What sounded NOT so awesome, and more…well, hard as f*** was FINNISH. I was so impressed by my cousin’s determination to learn the language. Sometimes when we were on Skype, I’d hear him talk to his host family or a friend and I was just amazed. The Finnish language is not like any other language. I mean, that’s what Lucas had told me. He had learned basic French, our family is German and he went to a Swiss school, so he knew German, he knows English, and the basic Spanish….and he said Finnish had nothing to do with ANY of those. Nor Russian, Swedish, etc etc etc.
But the cool thing is: Almost ALL Fins I met, or even just saw on the street, stores, restaurants etc, SPEAK ENGLISH. And not just average, basic, ”kinda good” English. Very well spoken English. And that includes kids, teens, adults, elderly…. It really is a first world country. I’m saying this as a girl who was born and raised in a developing country. Most people in Brazil don’t speak English, even though its taught in schools. This is changing, yes, but we’re far from being like Finland.
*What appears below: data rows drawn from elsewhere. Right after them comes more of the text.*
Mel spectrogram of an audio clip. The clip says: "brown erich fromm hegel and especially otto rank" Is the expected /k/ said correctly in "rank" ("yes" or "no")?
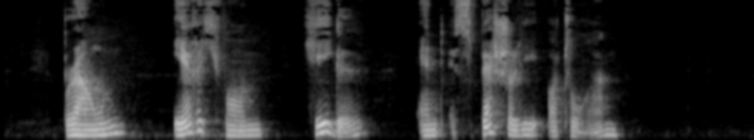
no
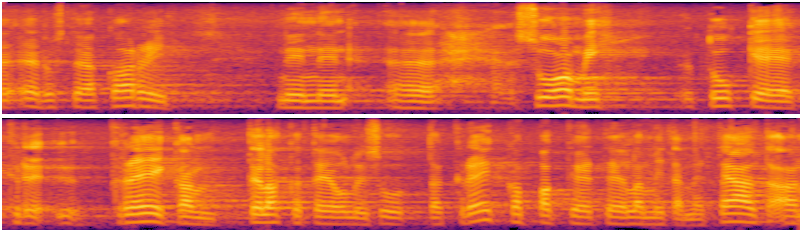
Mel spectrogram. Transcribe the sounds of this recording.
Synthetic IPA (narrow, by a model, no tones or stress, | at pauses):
edust̪ɑjɑkɑri | ninninː | suomit̪ukeːkrekreikɑnt̪elɑkːɑt̪eolːˑisuːt̪ːɑkreikːɑpɑket̪eilːɑmit̪æmet̪æːlt̪æ̰ɑ̰n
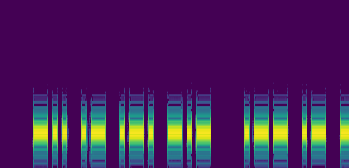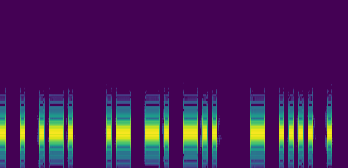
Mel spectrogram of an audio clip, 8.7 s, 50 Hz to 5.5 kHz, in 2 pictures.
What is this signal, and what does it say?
Morse code, heard as a keyed tone, about 20 wpm, 600 Hz. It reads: DARK WATER AND THE
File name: the old man and the sea / the old man and the sea part 1 20wpm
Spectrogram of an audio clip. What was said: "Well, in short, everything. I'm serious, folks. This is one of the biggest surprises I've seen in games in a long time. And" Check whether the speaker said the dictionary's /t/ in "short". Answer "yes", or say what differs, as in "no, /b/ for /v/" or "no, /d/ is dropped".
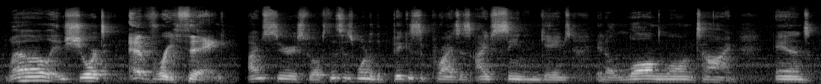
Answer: yes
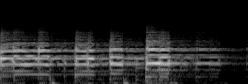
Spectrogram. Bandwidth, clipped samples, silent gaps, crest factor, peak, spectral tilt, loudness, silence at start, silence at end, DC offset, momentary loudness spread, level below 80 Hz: 6.2 kHz; under 0.1%; none; 16 dB; -8 dBFS; -3.5 dB/octave; -22 LUFS; 0 s; 0.25 s; under 0.1%; 17 LU; -56 dBFS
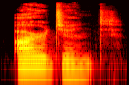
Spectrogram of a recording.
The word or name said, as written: argent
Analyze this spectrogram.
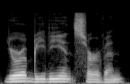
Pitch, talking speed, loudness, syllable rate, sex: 125 Hz, 140 wpm, -15 LUFS, 5.0 syllables/s, male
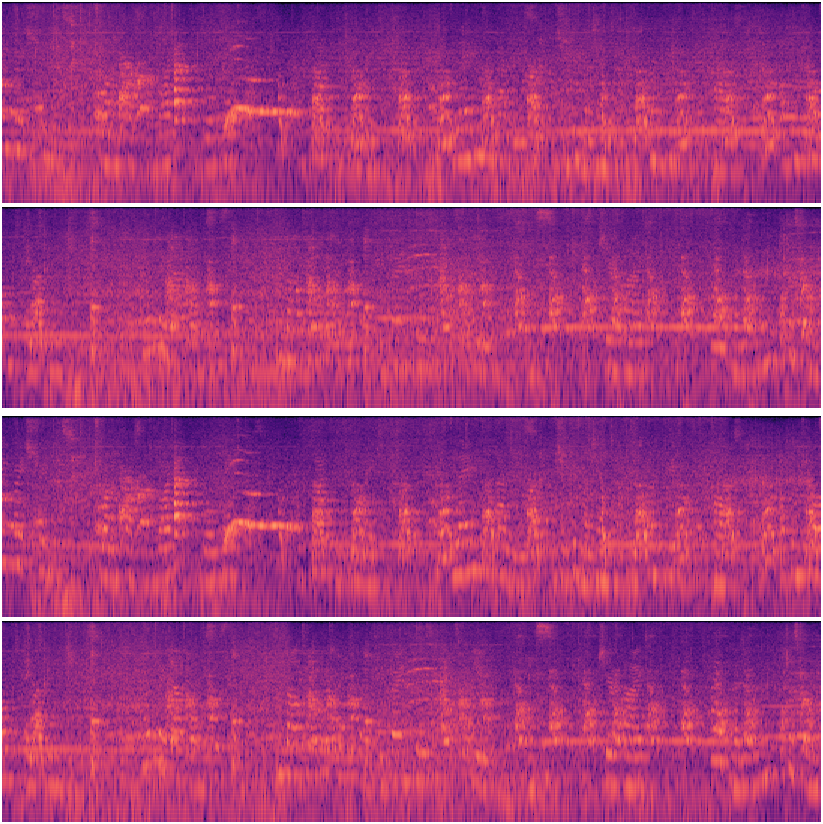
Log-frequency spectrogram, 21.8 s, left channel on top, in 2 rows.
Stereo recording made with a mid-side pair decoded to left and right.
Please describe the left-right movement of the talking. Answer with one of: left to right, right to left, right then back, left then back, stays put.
stays put.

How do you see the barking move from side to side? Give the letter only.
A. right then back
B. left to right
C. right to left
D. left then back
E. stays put
A.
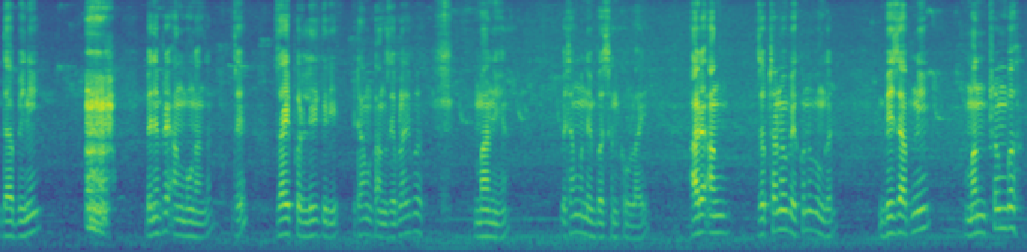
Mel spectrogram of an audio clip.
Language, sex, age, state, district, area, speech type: Bodo, male, 30-45, Assam, Baksa, urban, spontaneous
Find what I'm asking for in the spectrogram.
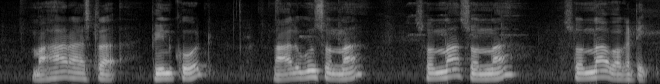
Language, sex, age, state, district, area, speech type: Telugu, male, 60+, Andhra Pradesh, Krishna, rural, read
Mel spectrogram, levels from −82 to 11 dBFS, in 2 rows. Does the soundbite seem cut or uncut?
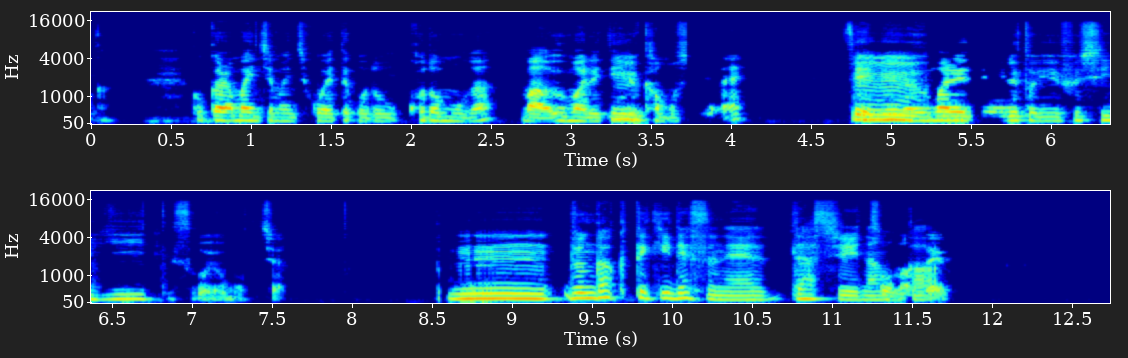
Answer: cut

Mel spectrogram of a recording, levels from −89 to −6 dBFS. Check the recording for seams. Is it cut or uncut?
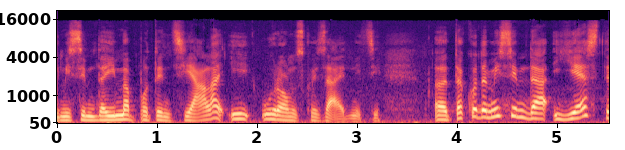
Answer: cut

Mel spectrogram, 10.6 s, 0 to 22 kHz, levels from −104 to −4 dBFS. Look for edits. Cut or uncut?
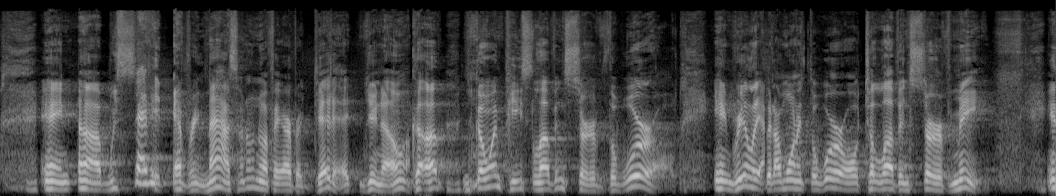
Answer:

So when I went there I wasn’t all that worried about the language. But I had no idea I wouldn’t have ANY problems with it at all. Everyone understood me perfectly, and it was all 100% fine. Pheww :)

I decided to go to Finland because of all the stories Lucas was constantly telling me.
What amazed me the most, though, was definitely some pictures I saw of him and his friends on someone’s rooftop, watching the Sun. At 11. PM. YES. 11 PM. And it was a beautiful, bright shiny Sun. I wanted that. i wanted to have a long-ass day with Sun almost 24 hours in.
And when I turned 20, my grandma gave me some money…first thing I thought was ”I’m gonna go travel”. Then I talked to my cousin and the idea came up. That was it, I was going to Finland (and Paris…).


This is what I packed for my Finnish trip:

  • Jackets
  • Sweaters
  • Sweatpants
  • Uggs

Then I got to the Helsinki airport, went outside and SURPRISE, the sun was shining, the weather was deliciously WARM, and my cousin was there, waiting for me…with shorts and sunglasses. His plans were: ”Hey Luah, let’s go to the beach.”

”THE BEACH?? OH DAMN…” Worse part (not that the beach is bad, at all…)? My luggage had not arrived from Paris, where my lay over was. So I was wearing Victoria’s Secrets sweatpants, warm uggs, a sweater…and had no change of clothes.
We had to go to a cheap store to buy shorts and flip flops and a t-shirt. Except, we found shorts and a t-shirt (a Jimi Hendrix one, may I just add…) but NO flip flops my size. So yes, there I was, in a first world fancy country, at the richest city, with the most beautiful people….wearing cheap clothes and no shoes, like a bum. Hahaha.

And you know what? I didn’t care. I was tired, yes, but I knew my cousin wouldn’t wanna waste all day, especially when it was hot and beautiful like that, for me to rest…We went to the beach, no ”buts”…

A Finnish BEACH! :)


Me, my uggs, my Jimi Hendrix shirt...and no shoes. Perfect.


YES, this is going to HAVE to be a part 1, part 2, maybe even part 3 kinda post because Finland and I had some great moments together.

For now, I’m going to let you with this two pics and the beginning of my story :)


Talk to you later, my fellow travelers! :)